Most Kisses. . . . .THURSDAY NIGHT! . . . . . KISSING JESSICA STEIN. . . . . Alison Turner, Kaitlyn Samovar!


Most Moving Scene. . . . . TUESDAY NIGHT! . . . . . ARMAGEDDON. . . . . Jay Lacopo, Jay Hayden, et al.!


Most Valuable Player(s) . . . . . THURSDAY NIGHT! . . . . . Alison Turner, Adam Korson!




__________

*Best Bios. . . . . MONDAY EVENING! . . . . . Actor Bios. . . . . Courtney Cook and Ensemble!*

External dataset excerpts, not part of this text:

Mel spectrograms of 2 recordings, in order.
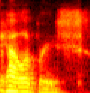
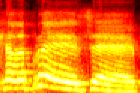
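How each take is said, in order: First: It is pronounced the American way. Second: It is pronounced the Italian way. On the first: This is how the family says it in America. "but we're in America. So apparently... we say calabrese" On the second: This is how it is said in Italy. "If we were in Italy, we would say calabrese"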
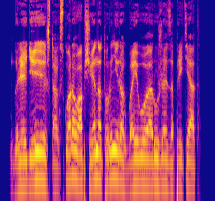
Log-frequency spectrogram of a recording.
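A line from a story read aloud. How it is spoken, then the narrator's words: Grumbling. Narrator (Russian): ворчал он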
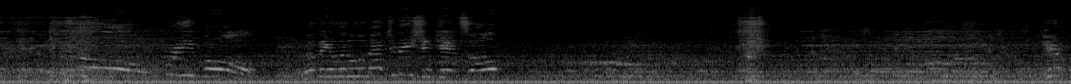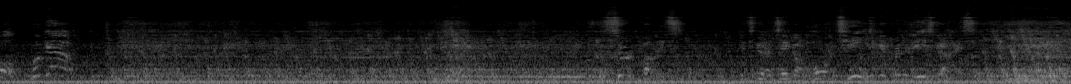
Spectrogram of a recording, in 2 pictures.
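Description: Magical blasts burst and sparkle from a television loudspeaker.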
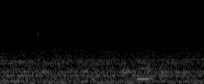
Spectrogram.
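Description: Quiet indoor room tone: a faint steady hum, with one brief soft sound about one and a half seconds in.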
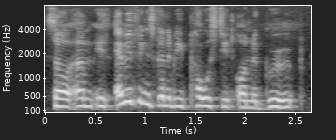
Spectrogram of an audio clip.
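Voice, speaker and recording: A woman talking casually as a radio show guest, informal and halting, often repeating words. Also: mid-range voice, lively intonation, dark tone, husky. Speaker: guest, music group organiser. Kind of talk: casual radio interview talk.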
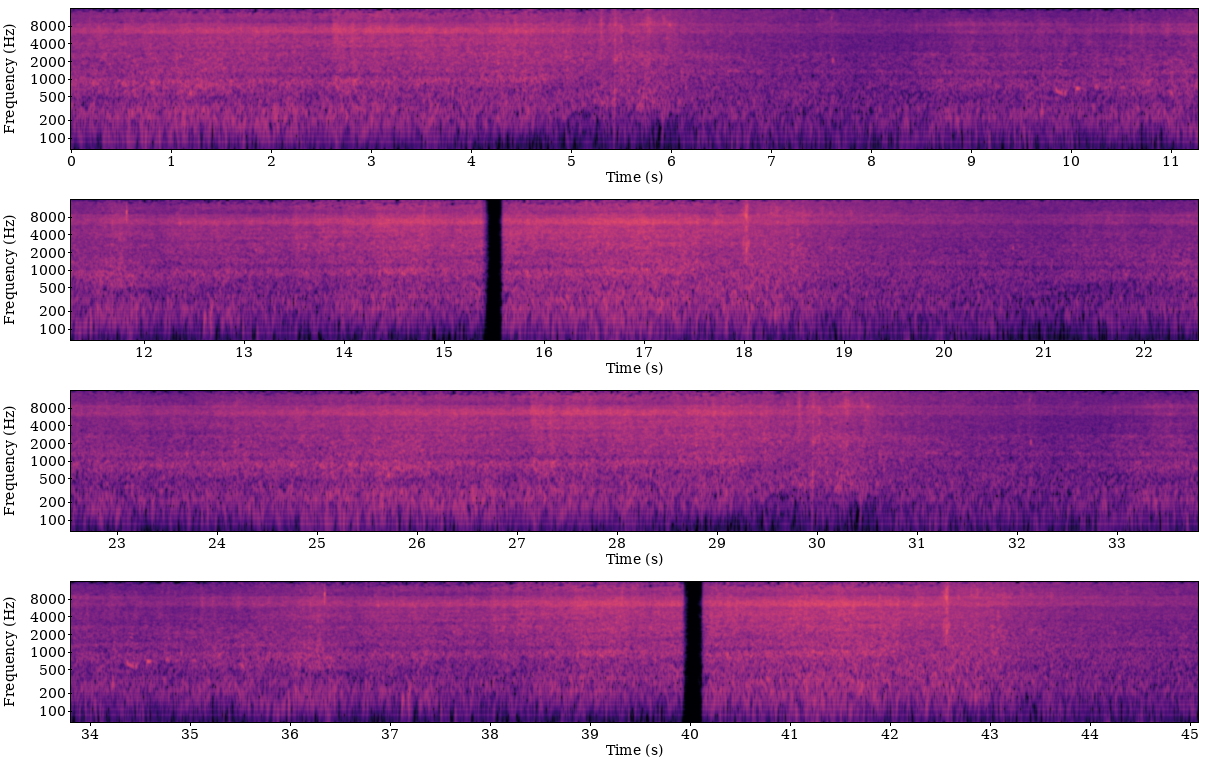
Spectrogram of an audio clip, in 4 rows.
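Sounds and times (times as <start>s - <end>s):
sea water rushing: 0.0s - 45.0s.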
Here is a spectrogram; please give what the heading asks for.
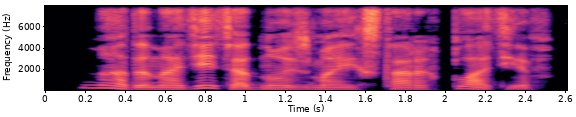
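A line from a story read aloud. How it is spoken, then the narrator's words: Quiet mutter. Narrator (Russian): тихонько пробормотала она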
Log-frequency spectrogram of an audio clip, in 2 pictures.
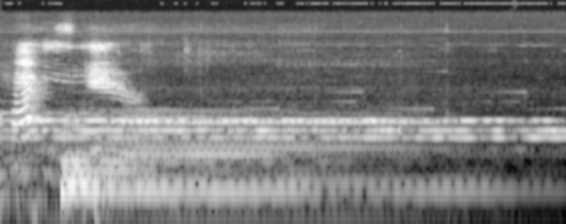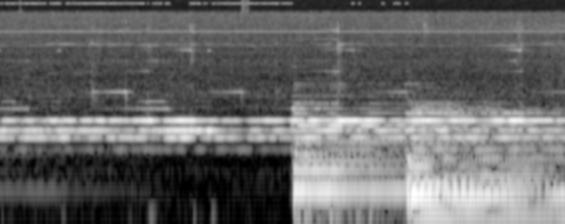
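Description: A frightened cat lets out one quick, wavering meow at the start, followed by a long, steady droning tone that cuts out briefly and then returns. No one speaks.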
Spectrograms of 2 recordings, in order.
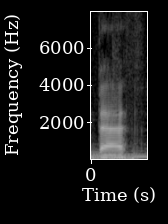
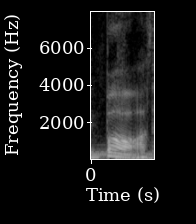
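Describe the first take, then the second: First: It is said with an American vowel. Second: It is said with a British vowel. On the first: "I say bath" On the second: "but I know you guys say bath"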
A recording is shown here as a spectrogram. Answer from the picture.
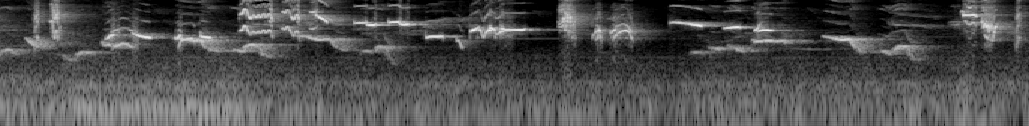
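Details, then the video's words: Oriental magpie-robin (kacer) in full evening song used as a lure: dense, rapid sequences of sweet slurred whistles alternating with scratchy buzzy notes, continuous and richly varied. "pancingan suara kacer , Opus setiap sore ngeplay dan keluar materi"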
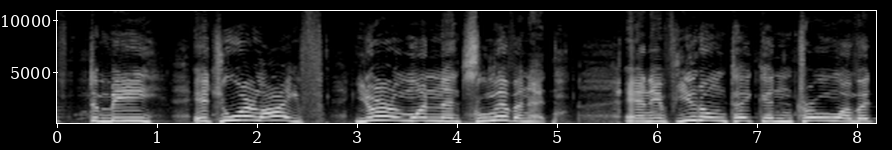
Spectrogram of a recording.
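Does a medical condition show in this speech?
Yes: cerebral palsy.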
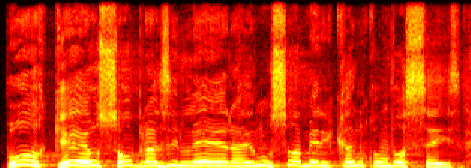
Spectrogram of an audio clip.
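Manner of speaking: plaintive high-pitched protest; child's retort. Retold or imitated. Daughter answering her father about being Brazilian, child's retort.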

Arriane Alexander has completed about 1/1000th of her 10,000 hours, so she figures she will still be studying with Lesly Kahn until she is at least 82.
Ben Baur was here first.
Julie Dove is supercalifragilisticexpialidocious and great in bed.
Jay Ellis uses his stakes sparingly. You never know when you're gonna need 'em.
Kelli Dawn Hancock is tall. Get over it.
Brian Houtz will give this to you tomorrow at brunch (ugh, bios...).
Philip Martin has leather pants. He "says" they're not his.
Ben McGroarty prefers Ben 2 to B.M. It's a poop thing.
Andrew Roda wants to be in a relationship. No, seriously.
Julia Wackenheim likes stuff.
Justin Wade didn't always drive a minivan.
Kristy Webb is the most frustratingly talented person to ever exist. Ever.
Kay Wilson is not a vegetarian/vegan because she loves animals... she's a vegetarian/vegan because she hates plants.
Courtney Cunningham Wait, what? We have a Courtney in this class?